KENYA — The United Kingdom has pledged a substantial financial boost to support healthcare staff recruitment and retention in three African nations: Kenya, Nigeria, and Ghana.

This investment, totaling £15 million (US$18.7 million) from the Official Development Assistance (ODA) budget for 2022 to 2025, is aimed at enhancing the resilience of these countries in facing global health challenges.

Recognizing the pivotal role of healthcare professionals in low and middle-income countries in improving health outcomes and achieving universal health coverage, the funding seeks to provide people in Kenya, Nigeria, and Ghana with access to comprehensive healthcare services when needed.

The COVID-19 pandemic underscored the importance of global collaboration in tackling health threats, which placed significant pressure on healthcare systems worldwide.

The pandemic exacerbated workforce retention challenges while increasing the demand for healthcare personnel.

The World Health Organization (WHO) has estimated a shortage of ten million health workers globally by 2030, posing a threat to the achievement of universal health coverage and potentially exacerbating global health disparities.

Addressing critical workforce challenges is crucial for strengthening health systems and enhancing global resilience against future pandemics.

This investment aims to protect people around the world, including those in the UK, by ensuring effective responses to health threats.

Health minister’s perspective

Health Minister Will Quince emphasized the significance of highly skilled healthcare staff and expressed delight in supporting the training, recruitment, and retention of skilled healthcare workforces in Kenya, Nigeria, and Ghana.

He highlighted the funding’s potential to strengthen health systems in these countries, which, in turn, would contribute to global pandemic preparedness and reduce health inequalities.

Minister Quince emphasized the interdependence of global health, emphasizing that the safety of patients in the UK is linked to global resilience against health threats.

Six million pounds (US$7.5 million) from the ODA funding will support the WHO in delivering health workforce planning and capacity-building initiatives.

These efforts will include improving administration systems, providing training and retention opportunities, and collaborating with local governments and health system stakeholders.

As part of this initiative, the Department of Health and Social Care will administer a £9 million (US$11.2 million) two-year competitive grant scheme for a not-for-profit organization to coordinate partnership work in the participating countries.

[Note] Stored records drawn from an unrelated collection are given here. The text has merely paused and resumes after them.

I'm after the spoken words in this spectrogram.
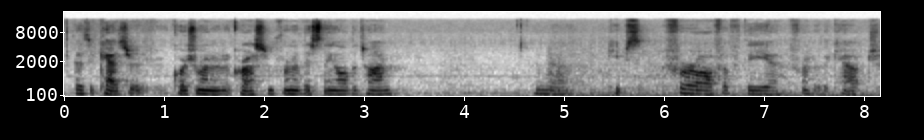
Because the cats are, of course, running across in front of this thing all the time. And uh, keeps fur off of the uh, front of the couch.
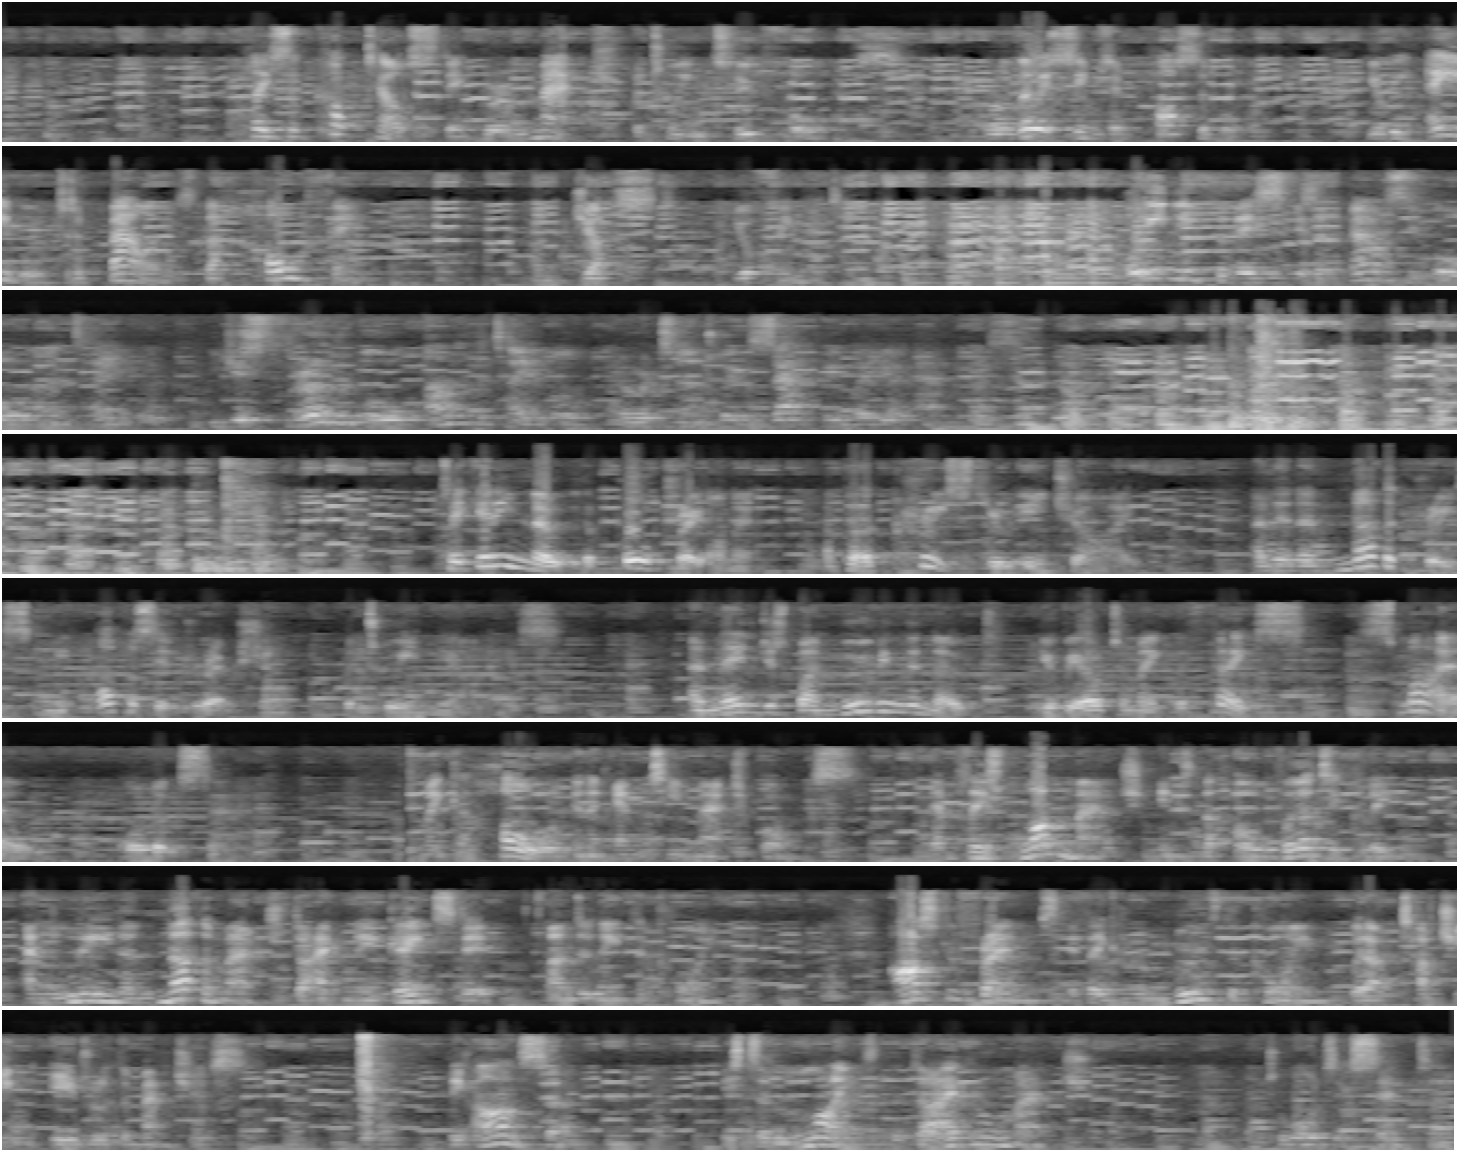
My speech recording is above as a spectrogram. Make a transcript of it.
Place a cocktail stick or a match between two forks. And although it seems impossible, you'll be able to balance the whole thing on just your fingertip. All you need for this is a bouncy ball and a table. You just throw the ball under the table and return to exactly where your hand is. Take any note with a portrait on it and put a crease through each eye, and then another crease in the opposite direction between the eyes. And then just by moving the note, you'll be able to make the face smile or look sad make a hole in an empty matchbox. Then place one match into the hole vertically and lean another match diagonally against it underneath the coin. Ask your friends if they can remove the coin without touching either of the matches. The answer is to light the diagonal match towards its centre.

Enhancing workforce quality and retention

The partnership programs for healthcare workforces will involve linking UK institutions with local health systems, facilitating skills exchanges, and enhancing the curriculum, regulations, and guidance in Kenya, Nigeria, and Ghana.

The designated coordinator, the Tropical Health and Education Trust (THET), will oversee the partnership work, driving improvements in the quality and retention of healthcare staff in these countries, ultimately benefiting patients and healthcare systems.

For all the latest healthcare industry news from Africa and the World, subscribe to our NEWSLETTER, and YouTube Channel, follow us on Twitter and LinkedIn, and like us on Facebook.